if you don't have a Realtor yet and you are looking to buy that NEW Construction Home contact me JD Moshier and let's talk, If you are looking to Buy or Sell I can use my years of experience to help you make that happen!
Thank you Paul Family for trusting me with your homes needs.
Completing Your Final Walk-Through
You put a lot of effort into finding the right house, and now that your closing is just days away, you're finally ready to start calling your new place home. Before this can happen, however, you should do a final walk-through of the property.
What is a final walk-through?
A final walk-through isn't a home inspection (that typically takes place in conjunction with your offer). It's not the time to request new repairs, either. Instead, this is an opportunity to make sure the condition of the home is as expected. Specifically, you'll want to confirm there haven't been any unexpected or unwanted changes made to the property.
What should you look for?
Make sure there isn't any move-out damage and that all your requested repairs have been made. You'll also want to check that no extra furnishings have been left behind and that everything included in the home price -- items like appliances, light fixtures or window blinds -- are in place and in good condition. Use a checklist to guide you through this process.
When does it take place?
The final walk-through can happen anywhere from a few days prior to your closing to just a few hours before.
Finally, be sure to bring a copy of your contract along for reference and consider asking your real estate agent or a home inspector to help you double-check everything and verify repairs. Remember, this is your last chance to give the property a good once-over before you legally claim it as your own.
The Home Improvement Projects
With the Highest ROI in 2018
Posted on Jan 17 2018 - 4:35pm by Jameson Doris
A strong housing market isn't necessarily all good news for sellers. As evidenced by Remodeling magazine's newly-released Cost vs. Value Report for 2018, average return on investment (ROI) for home improvement projects dipped across the board, with "upscale" projects taking the biggest hit.

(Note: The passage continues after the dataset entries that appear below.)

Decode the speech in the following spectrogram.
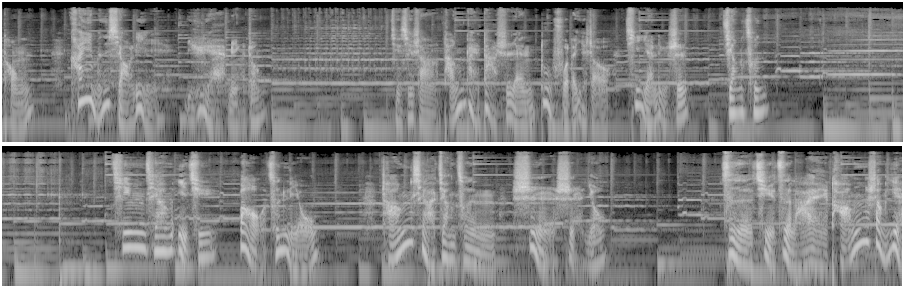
同，开门小立月明中。请欣赏唐代大诗人杜甫的一首七言律诗《江村》：清江一曲报村流，长下江村事事幽。自去自来堂上燕，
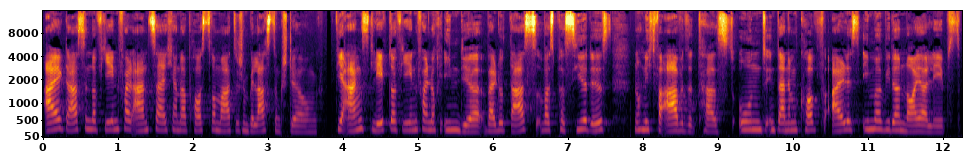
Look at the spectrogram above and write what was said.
All das sind auf jeden Fall Anzeichen einer posttraumatischen Belastungsstörung. Die Angst lebt auf jeden Fall noch in dir, weil du das, was passiert ist, noch nicht verarbeitet hast und in deinem Kopf alles immer wieder neu erlebst.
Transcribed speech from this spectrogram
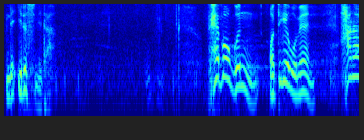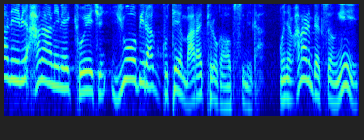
근데 이렇습니다. 회복은 어떻게 보면 하나님이 하나님의 교회에 주신 유업이라고 구태여 말할 필요가 없습니다. 왜냐하면 하나님 백성이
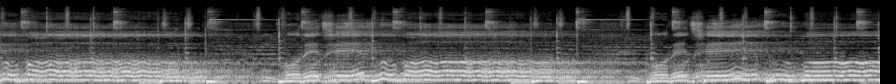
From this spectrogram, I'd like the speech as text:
ভুবন ভরেছে ভুবন ভরেছে ভুবন।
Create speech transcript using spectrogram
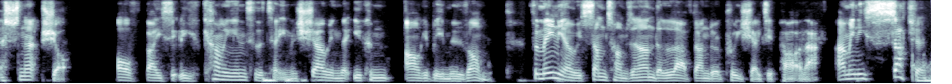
a snapshot of basically coming into the team and showing that you can arguably move on. Firmino is sometimes an underloved, underappreciated part of that. I mean, he's such an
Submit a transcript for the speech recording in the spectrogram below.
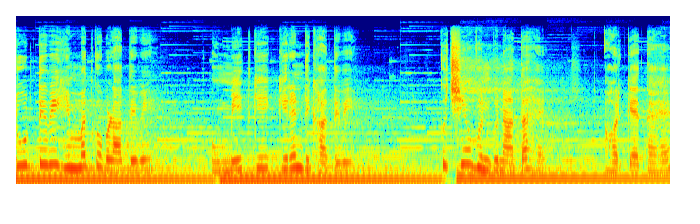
टूटते हुए हिम्मत को बढ़ाते हुए, उम्मीद की किरण दिखाते हुए कुछ यूँ गुनगुनाता है और कहता है,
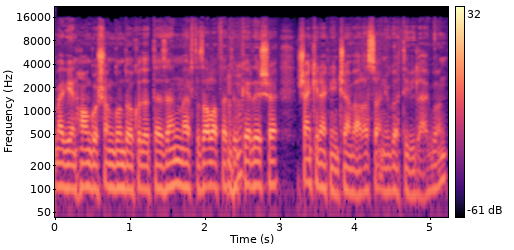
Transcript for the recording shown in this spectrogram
megint hangosan gondolkodott ezen, mert az alapvető uh-huh kérdése senkinek nincsen válasza a nyugati világban.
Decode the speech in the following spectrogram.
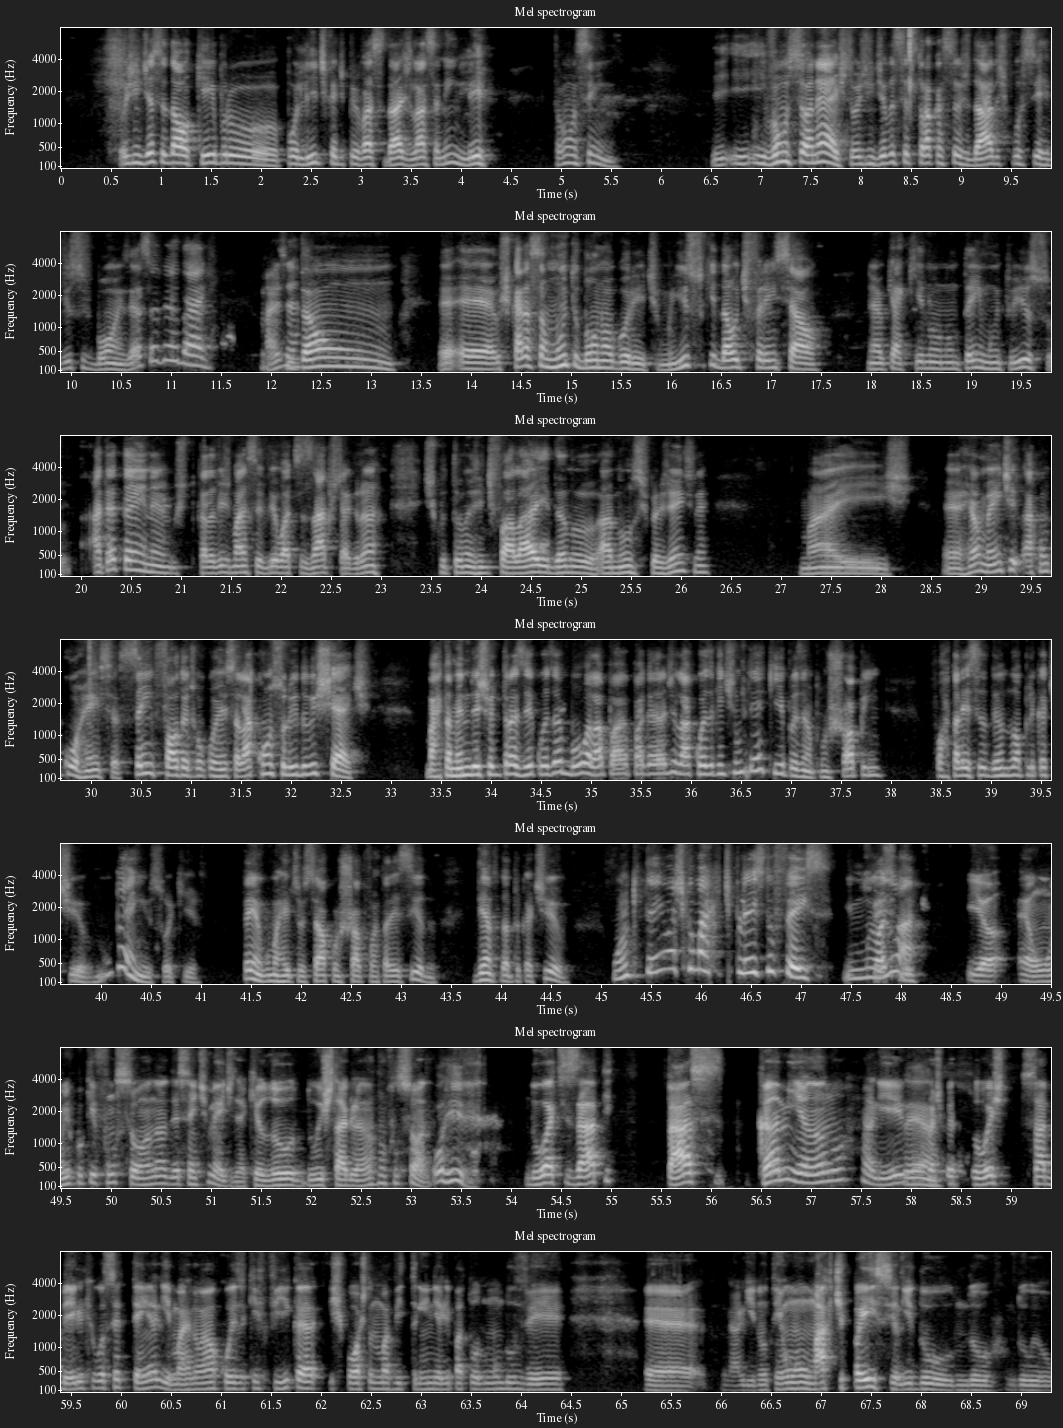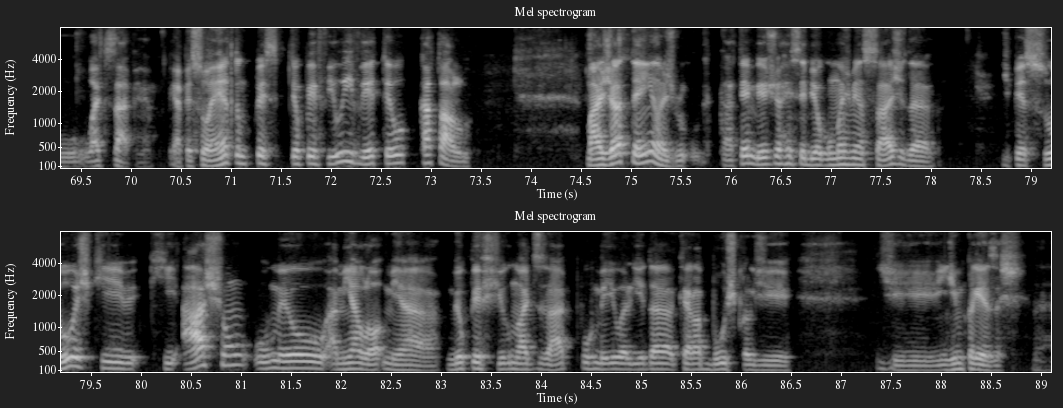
Hoje em dia você dá ok para política de privacidade lá, você nem lê. Então, assim. E, e, e, vamos ser honestos, hoje em dia você troca seus dados por serviços bons. Essa é a verdade. Mas é. Então, é, é, os caras são muito bons no algoritmo. Isso que dá o diferencial né? Porque aqui não, não tem muito isso. Até tem, né? Cada vez mais você vê o WhatsApp, Instagram, escutando a gente falar e dando anúncios para gente, né? Mas é, realmente a concorrência, sem falta de concorrência lá, consolida o chat. Mas também não deixou de trazer coisa boa lá para a galera de lá, coisa que a gente não tem aqui, por exemplo, um shopping fortalecido dentro do aplicativo. Não tem isso aqui. Tem alguma rede social com shopping fortalecido dentro do aplicativo? O único que tem, eu acho que é o marketplace do Face. E olha lá. E é, é o único que funciona decentemente. Né? Aquilo do, do Instagram não funciona. Horrível. Do WhatsApp tá caminhando ali é. para as pessoas saberem que você tem ali, mas não é uma coisa que fica exposta numa vitrine ali para todo mundo ver. É, ali não tem um marketplace ali do, do, do WhatsApp. Né? A pessoa entra no teu perfil e vê teu catálogo. Mas já tem, Ângelo, até mesmo já recebi algumas mensagens da, de pessoas que, que acham o meu a minha, minha meu perfil no WhatsApp por meio ali daquela busca de, de, de empresas. Né?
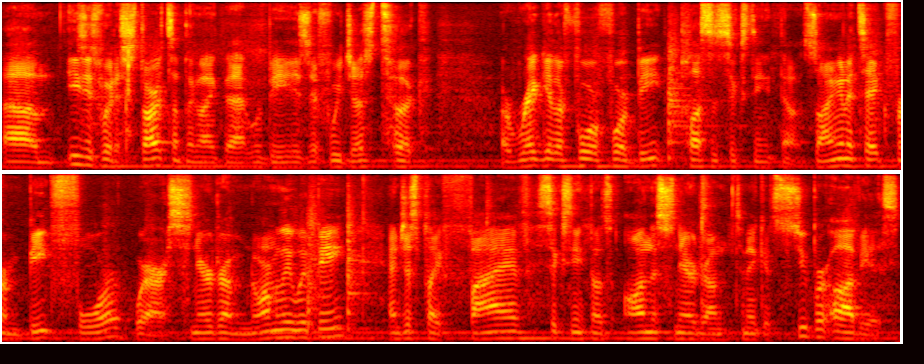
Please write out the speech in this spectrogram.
um, easiest way to start something like that would be is if we just took a regular 4-4 beat plus a 16th note. So I'm going to take from beat 4, where our snare drum normally would be, and just play 5 16th notes on the snare drum to make it super obvious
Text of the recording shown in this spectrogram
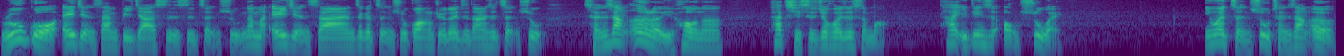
如果 a 减三 b 加四是整数，那么 a 减三这个整数挂上绝对值当然是整数，乘上二了以后呢，它其实就会是什么？它一定是偶数哎，因为整数乘上二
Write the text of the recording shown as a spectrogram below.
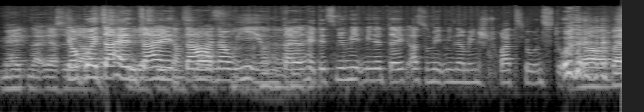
wir hätten also ja gut, da, das da, da, da auch ich. Und da hat jetzt nicht mit meinen Tagen, also mit meiner Menstruation zu tun. Ja, aber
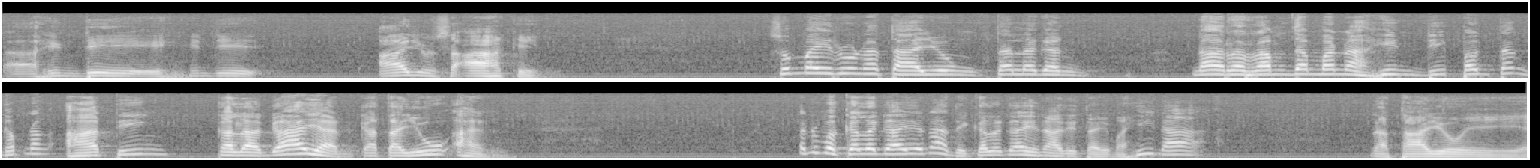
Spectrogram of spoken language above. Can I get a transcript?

The report, which measures the average cost of 21 popular remodeling projects and their average resale value one year later, found that garage door replacement has the highest ROI at 98.3 percent (up from 85 percent year-over-year). Backyard patio jobs garner the lowest ROI, at 47.6 percent (down from 54.9 percent year-over-year).
The reason for the sweeping decrease in ROI isn't immediately obvious, but Remodeling magazine's editor-in-chief (and manager of the report) Craig Webb notes that it's likely related to the strength of the housing market currently.
"It's not clear if...nationwide affordability concerns are leading (real estate) pros to question the value of renovations that would make a house even more expensive at resale," says Webb.
However, a silver lining from the report relates to when the data was compiled. Remodeling magazine put all the cost information together before the country was struck with several natural disasters, including massive forest fires and several hurricanes. Since then, building supplies and the price of skilled labor has increased, but that's expected to change over the course of 2018. As a result, expect to see the ROI of most of these projects level out by the end of the year.
Despite these events, some longtime trends continued through the new year. Remodeling is still far more cost-effective than replacement, but, according to real estate pros, replacing is still the way to go. This year, there's a 20-point difference in ROI: 76.1 percent for replacement jobs, versus 56 percent for remodeling.
Nationally, when it comes to renovation ROI, curb appeal still wins out. Here are the top five projects with the greatest ROI in the report's "midrange" cost category:
Manufactured Stone Veneer (97.1% ROI)
Garage Door Replacement (98.3% ROI)
Backyard Patio (47.6% ROI)
Master Suite Addition (48.3% ROI)